Dozens of teenagers in London held a rally on Thursday (5 February), as part of a push to encourage people to register to vote ahead of Britain's general elections in May.

Campaigners are targeting the millions of people who are not on the electoral register, many of whom are aged between 18 and 24.

"We saw this as a particular opportunity to get young people to engage productively in the democratic process and saying 'actually this is my vote, my voice and yes I can register myself to vote'. So that's the inspiration behind the campaign seeing something that could potentially be an issue as a potential opportunity," said Promise Knight of charity Citizens UK.

Last year campaigners signed up 50,000 new voters on what they call "voter registration day" and this year they hope to encourage 250,000 people to do the same.

The teenagers, some of whom will be old enough to vote in May, marched to Islington local town hall to hand over hundreds of new voter registration forms.

Around the country schools, places of worship and unions have been taking part in the initiative.

On Wednesday (4 February), an image encouraging people to register was projected onto the side of Britain's iconic parliament building.

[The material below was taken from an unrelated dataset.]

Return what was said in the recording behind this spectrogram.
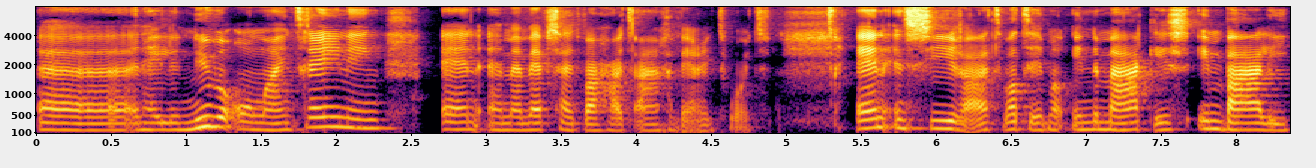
uh, een hele nieuwe online training en uh, mijn website waar hard aan gewerkt wordt. En een sieraad wat helemaal in de maak is in Bali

Changes to Britain's voter registration system mean individuals need to register themselves where previously voters were collectively registered by the head of their household.